Ripples Under the Skin: A sincere illustration of a fading tribe.
Dipankar Sarkar reviews the short documentary, 'Ripples Under the Skin' by Farha Khatun.
Dipankar Sarkar, noted Indian film critic and an alumnus of FTII, Pune, writes, “The uniqueness of the topic of this documentary comes from Farha’s interest in showcasing the plight of the marginalised and excluded.”
National Award-winning filmmaker Farha Khatun’s documentary Ripples Under The Skin is a rare account of a community struggling to make a livelihood from a nearly vanishing profession while also battling with a city that both values and ignores their occupation. It is also an ode to the city of joy, which, like any metropolitan area, accepts the arrival of migrants with open arms and allows them to thrive and prosper in their professional and personal lives. But with the cruel passage of time, if these individuals do not adapt themselves to the Darwinian theory of survival, they are doomed to suffer.
The protagonist of the documentary is a 65-year-old migrant from Bihar’s Katihar district, Sheikh Nazim. He has been working as a bhists for almost two decades, and his job is to supply water from a leather sack (mashaqs), strapped over his shoulder, to shops, houses and whoever else requires the service. He got this job from another guy by paying five thousand rupees and getting his position approved by the high court. He is paid a very paltry sum for his arduous task. Ten rupees for lower floors and up to thirty rupees for upper floors He would consider himself fortunate if he could deliver thirty to forty mashaqs every day. But with the onset of age, his zeal to work does not comply with his health. He gets palpitations after delivering a maximum of ten times. Now, the city is equipped with water pipelines and the requirements of bhists are declining drastically.
The uniqueness of the topic comes from Farha’s interest in showcasing the plight of the marginalized and the excluded in a society that has overlooked the rigours of a depleting community of workers. It is an unpretentious depiction of a community that is on the verge of extinction and if their struggle for existence is not archived, it is bound to be erased from the collective memory. But the nature of the profession is so unprosperous that its survival is doubtful. Even Nazim acknowledges the same and does not want his grandson to follow in his footsteps. His daughter has reached a marriageable age and the prospective groom is demanding an amount of two lakh rupees. So, under such circumstances, he is left with one option, which is to continue with what he has been doing.
The filmmaker, along with his cameraman, Kumar Tapas Ranjan, captures Nazim while he is working in a manner to underline his confinement, a kind of state from which he could not steer clear of his position. The voice-over narration by Monalisa Mukherji, revealing the historicity as well as the importance of Nazim’s profession, brings a harmonic pace to the documentary. The sound design by Sabyasachi Pal enriches the aural space with an appropriate synthesis of sound and silence. The editing by Farha has a fluent style that effectively captures the reality of a dying profession.
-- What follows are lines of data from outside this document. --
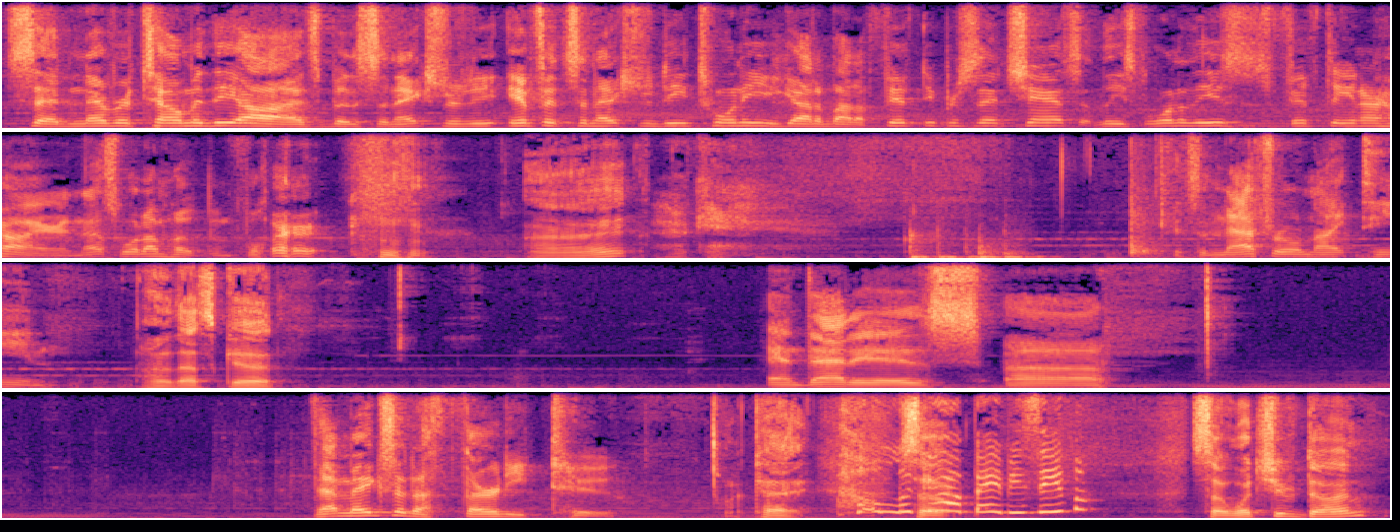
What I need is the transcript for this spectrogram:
said never tell me the odds, but it's an extra. D, if it's an extra D20, you got about a 50% chance at least one of these is 15 or higher, and that's what I'm hoping for. All right. okay. It's a natural 19. Oh, that's good. and that is uh that makes it a 32 Okay. Oh, look So- out, baby Ziva. So what you've done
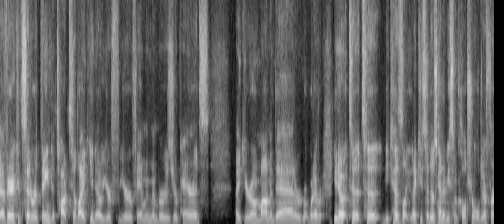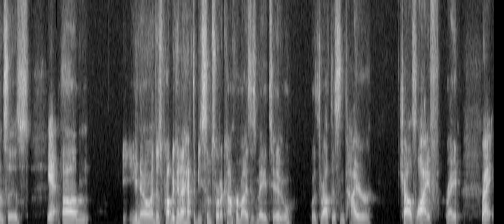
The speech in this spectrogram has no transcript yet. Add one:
a very considerate thing to talk to like you know your your family members, your parents, like your own mom and dad or whatever you know to to because like like you said, there's going to be some cultural differences Yes. um you know and there's probably going to have to be some sort of compromises made too with throughout this entire child's life right right.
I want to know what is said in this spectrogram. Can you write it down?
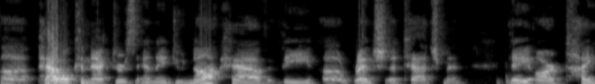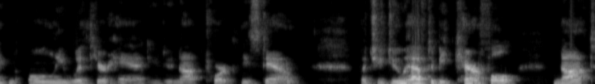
uh, paddle connectors and they do not have the uh, wrench attachment. They are tightened only with your hand. You do not torque these down. But you do have to be careful not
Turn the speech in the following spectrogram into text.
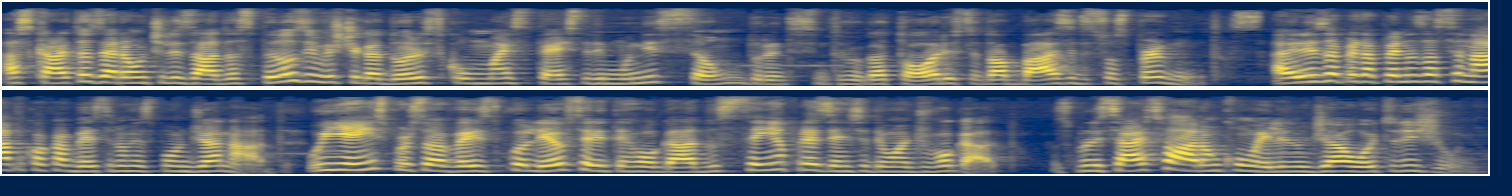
As cartas eram utilizadas pelos investigadores como uma espécie de munição durante esse interrogatório, sendo a base de suas perguntas. A Elizabeth apenas acenava com a cabeça e não respondia nada. O Jens, por sua vez, escolheu ser interrogado sem a presença de um advogado. Os policiais falaram com ele no dia 8 de junho.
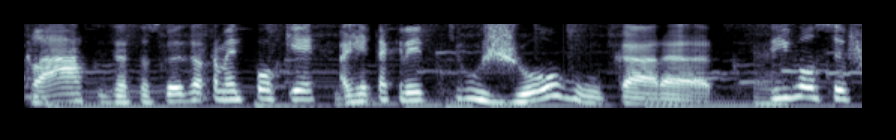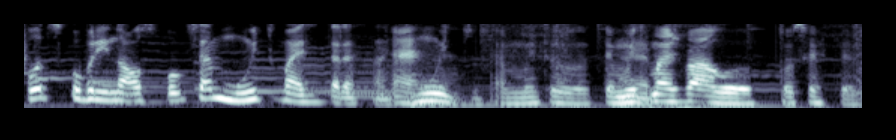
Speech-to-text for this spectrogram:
classes, essas coisas, exatamente porque a gente acredita que o jogo, cara, é. se você for descobrindo aos poucos, é muito mais interessante. É, muito. É muito. Tem muito é. mais valor, com certeza.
It is hard to deny how the documentary exhibits the genuine concerns of the filmmaker towards the subject. But a running time of twenty-nine minutes proves to be a deterrent to letting the viewers get familiarized with the protagonist on a personal level. We empathize with the plight of the protagonist, but somehow we do not form a genuine connection with him. Despite being moving, one is left informed but unfulfilled by this documentary made with support from the Films Division.